Do Omega-3 Fatty Acids Reduce Risk of Recurrent Gout Flares?
SAN FRANCISCO, CA—Dietary omega-3 fatty acid-rich fish consumption, but not omega-3 supplements alone, appear to confer a protective effect against recurrent gout attacks, reported MaryAnn Zhang, MD, from the Boston University School of Medicine, in Boston, MA, at the 2015 ACR/ARHP Annual Meeting.
"Dietary omega-3 fatty acid from fatty fish was associated with a lower risk of recurrent gout attacks," Dr. Zhang said. "Supplemental omega-3 fatty acid alone appeared not to have a protective effect, though we were limited in our ability to adequately assess this."
“Consumption of specific sources of omega-3 polyunsaturated fatty acid for gout flare prevention warrants further study in an adequately powered clinical trial,” concluded Dr. Zhang. "Omega-3-to-omega-6 ratios should be taken into consideration," she added, noting that, in contrast to omega-3 fatty acids' anti-inflammatory effects, omega-6 fatty acids can have pro-inflammatory effects.
Guidelines for the management of gout currently recommend limiting the intake of high-purine fish.

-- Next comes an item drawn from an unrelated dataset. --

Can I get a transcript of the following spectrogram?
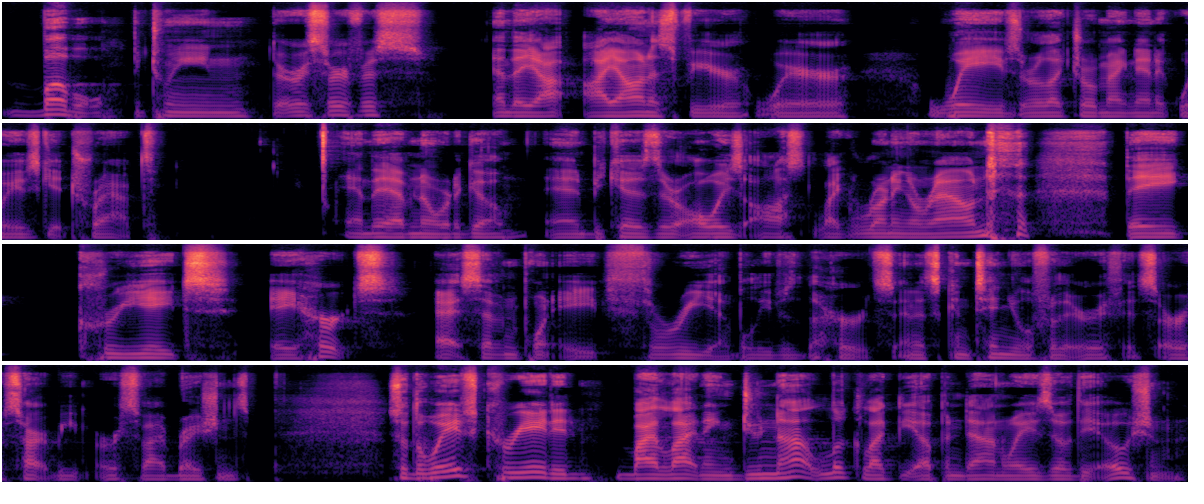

Fatty fish containing omega-3 polyunsaturated fatty acids have demonstrated various anti-inflammatory effects, including decreased NSAID consumption, morning stiffness, and tender joint counts in rheumatoid arthritis, Dr. Zhang said. Omega-3 polyunsaturated fatty acids are known to suppress activation of the NLRP3 inflammasome in vitro in macrophages, and limit experimental IL-1 beta-mediated inflammatory responses in vivo.

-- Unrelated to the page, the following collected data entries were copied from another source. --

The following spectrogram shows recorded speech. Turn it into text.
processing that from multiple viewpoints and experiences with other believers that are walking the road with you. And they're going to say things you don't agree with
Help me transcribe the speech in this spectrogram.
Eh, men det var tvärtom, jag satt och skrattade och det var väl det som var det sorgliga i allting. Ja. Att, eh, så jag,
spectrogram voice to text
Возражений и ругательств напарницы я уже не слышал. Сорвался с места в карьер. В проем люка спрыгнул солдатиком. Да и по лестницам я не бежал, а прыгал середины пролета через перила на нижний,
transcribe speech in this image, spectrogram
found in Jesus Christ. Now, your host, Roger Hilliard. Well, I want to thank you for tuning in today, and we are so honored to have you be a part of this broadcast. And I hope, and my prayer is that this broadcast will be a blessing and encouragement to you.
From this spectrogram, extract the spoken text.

Dr. Zhang and her colleagues assessed whether omega-3 polyunsaturated fatty acids was linked to a decrease in acute gout flares using self-reported data from 724 participants recruited online for the Boston University Online Gout Study (2003–2012). All study subjects documented at least 1 gout attack in the prior year with diagnosis confirmed by medical record view.
Participants logged the times of gout attacks (hazard periods) and every 3 months for 1 year during gout flare-free periods (control periods) to complete questionnaires about various exposures (eg, OTC medications, supplements, diet) during the 24- and 48 hours prior to the attack or control period. Specifically, researchers examined the association of omega-3 polyunsaturated fatty acid rich supplements and fish intake in the prior 48 hours. Risk of recurrent gout attacks was adjusted for alcohol and total purine intake, and urate-lowering or flare prophylactic drugs (eg, allopurinol, NSAIDs, and colchicine).

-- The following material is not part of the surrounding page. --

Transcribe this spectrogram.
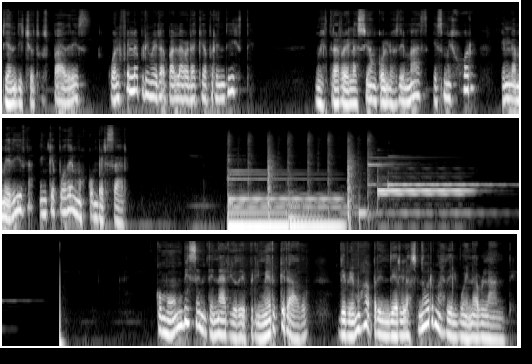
¿Te han dicho tus padres cuál fue la primera palabra que aprendiste? Nuestra relación con los demás es mejor en la medida en que podemos conversar. Como un bicentenario de primer grado, debemos aprender las normas del buen hablante.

In the 48 hours prior to gout attacks, 22% of participants reported some form of omega-3 polyunsaturated fatty acid consumption, of which 4.6% stated use of omega-3 supplements (eg, fish oil, omega-3 or cod liver oil supplements) and 19% reported dietary fish consumption, including anchovies, mackerel, salmon, sardines, cod, trout, herring, tuna or squid, Dr. Zhang said.
For all 3 omega-3 supplement types combined, the adjusted odds ratio was 1.01 (95% CI: 0.63–1.60) and 0.77 (95% CI: 0.61–0.96; P=0.02) for consumption of at least 1 omega-3 polyunsaturated fatty acid-rich fish servings.
"In a sensitivity analysis, we assessed the effects of other foods with different degrees of omega-3-to-omega-6 ratios," Dr. Zhang said.
Whereas omega-3-rich fatty fish consumption had a protective effect against gout flares, foods like spinach that have equal levels of omega-3 and omega-6 fatty acids had no effect on gout flare risk--and foods like eggs that have a low omega-3-to-omega-6 fatty acid ratio tended to increase the risk of gout flares (for 2 or more servings, adjusted OR 1.34; 95% CI: 1.10–1.63), Dr. Zhang and her colleagues found.
Study limitations included relatively few participants' reporting any supplemental omega-3 fatty acid use, possibly resulting in too few discordant pairs for precise analysis, Dr. Zhang cautioned. "Dosing of omega-3 fatty acid sources was not known and there may have been insufficient exposure distribution," she added.